_EXERCISE INSTRUCTIONS_
Your answer must be the data repeated exactly, with no pictures in it.

_Stored items_
•••••

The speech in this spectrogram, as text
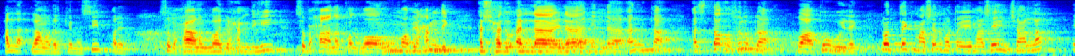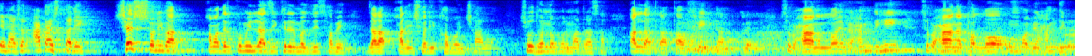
আল্লাহ আমাদেরকে নসিব করেন। সুবহানাল্লাহি বিহামদিহি, সুবহানাকাল্লাহুম্মা বিহামদিক। আশহাদু আল্লা ইলাহা ইল্লা আনতা, আস্তাগফিরুকা ওয়া আতুবু ইলাইক। প্রত্যেক মাসের মতো এই মাসে ইনশাআল্লাহ, এই মাসের আঠাশ তারিখ, শেষ শনিবার আমাদের কুমিল্লা জিকিরের মজলিস হবে, যারা পারি শরিক হব ইনশাআল্লাহ। সুধন্যপুর মাদ্রাসা আল্লাহ তালা তৌফিক দান করেন। সুবহানাল্লাহি বিহামদিহি সুবহানাকাল্লাহুম্মা বিহামদিক।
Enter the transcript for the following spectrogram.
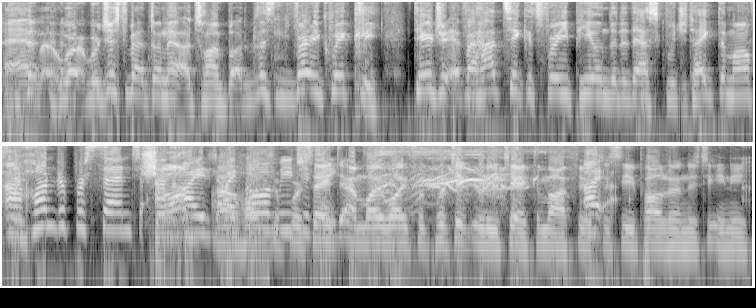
Um, we're, we're just about done out of time, but listen very quickly, Deirdre. If I had tickets for EP under the desk, would you take them off me? A hundred percent, and Sean? I'd, I'd go immediately. and my wife would particularly take them off you I- to see Paolo Nutini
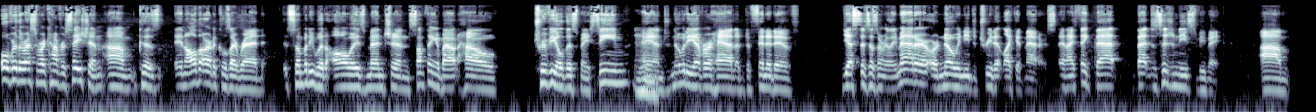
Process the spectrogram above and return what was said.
over the rest of our conversation um because in all the articles I read, somebody would always mention something about how trivial this may seem, Mhm. and nobody ever had a definitive yes this doesn't really matter or no we need to treat it like it matters and i think that that decision needs to be made um,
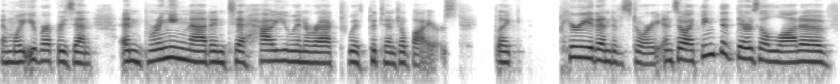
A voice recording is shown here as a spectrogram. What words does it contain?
and what you represent and bringing that into how you interact with potential buyers. Like period end of story. And so i think that there's a lot of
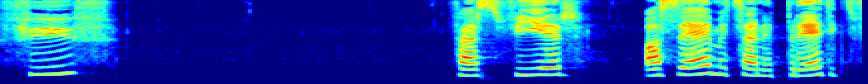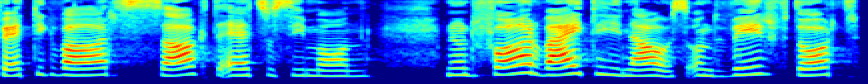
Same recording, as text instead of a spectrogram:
5, Vers 4, als er mit seiner Predigt fertig war, sagte er zu Simon, nun fahr weiter hinaus und wirf dort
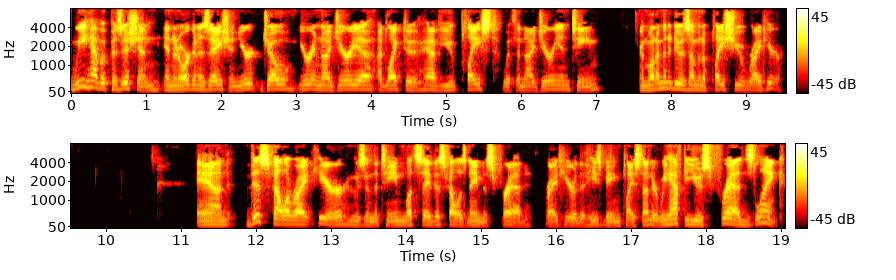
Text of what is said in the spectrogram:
we have a position in an organization. You're Joe, you're in Nigeria. I'd like to have you placed with the Nigerian team. And what I'm going to do is I'm going to place you right here. And this fella right here, who's in the team, let's say this fella's name is Fred, right here, that he's being placed under. We have to use Fred's link.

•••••

_RESPONSE TO THIS EXERCISE_
The speech in this spectrogram, as text
আল্লাহ আমাদেরকে নসিব করেন। সুবহানাল্লাহি বিহামদিহি, সুবহানাকাল্লাহুম্মা বিহামদিক। আশহাদু আল্লা ইলাহা ইল্লা আনতা, আস্তাগফিরুকা ওয়া আতুবু ইলাইক। প্রত্যেক মাসের মতো এই মাসে ইনশাআল্লাহ, এই মাসের আঠাশ তারিখ, শেষ শনিবার আমাদের কুমিল্লা জিকিরের মজলিস হবে, যারা পারি শরিক হব ইনশাআল্লাহ। সুধন্যপুর মাদ্রাসা আল্লাহ তালা তৌফিক দান করেন। সুবহানাল্লাহি বিহামদিহি সুবহানাকাল্লাহুম্মা বিহামদিক।
Enter the transcript for the following spectrogram.
Um, we're, we're just about done out of time, but listen very quickly, Deirdre. If I had tickets for EP under the desk, would you take them off me? A hundred percent, and Sean? I'd, I'd go immediately. and my wife would particularly take them off you I- to see Paolo Nutini
Process the spectrogram above and return what was said.
over the rest of our conversation um because in all the articles I read, somebody would always mention something about how trivial this may seem, Mhm. and nobody ever had a definitive yes this doesn't really matter or no we need to treat it like it matters and i think that that decision needs to be made um,
A voice recording is shown here as a spectrogram. What words does it contain?
and what you represent and bringing that into how you interact with potential buyers. Like period end of story. And so i think that there's a lot of
Same recording, as text instead of a spectrogram:
5, Vers 4, als er mit seiner Predigt fertig war, sagte er zu Simon, nun fahr weiter hinaus und wirf dort
Text of what is said in the spectrogram:
we have a position in an organization. You're Joe, you're in Nigeria. I'd like to have you placed with the Nigerian team. And what I'm going to do is I'm going to place you right here. And this fella right here, who's in the team, let's say this fella's name is Fred, right here, that he's being placed under. We have to use Fred's link.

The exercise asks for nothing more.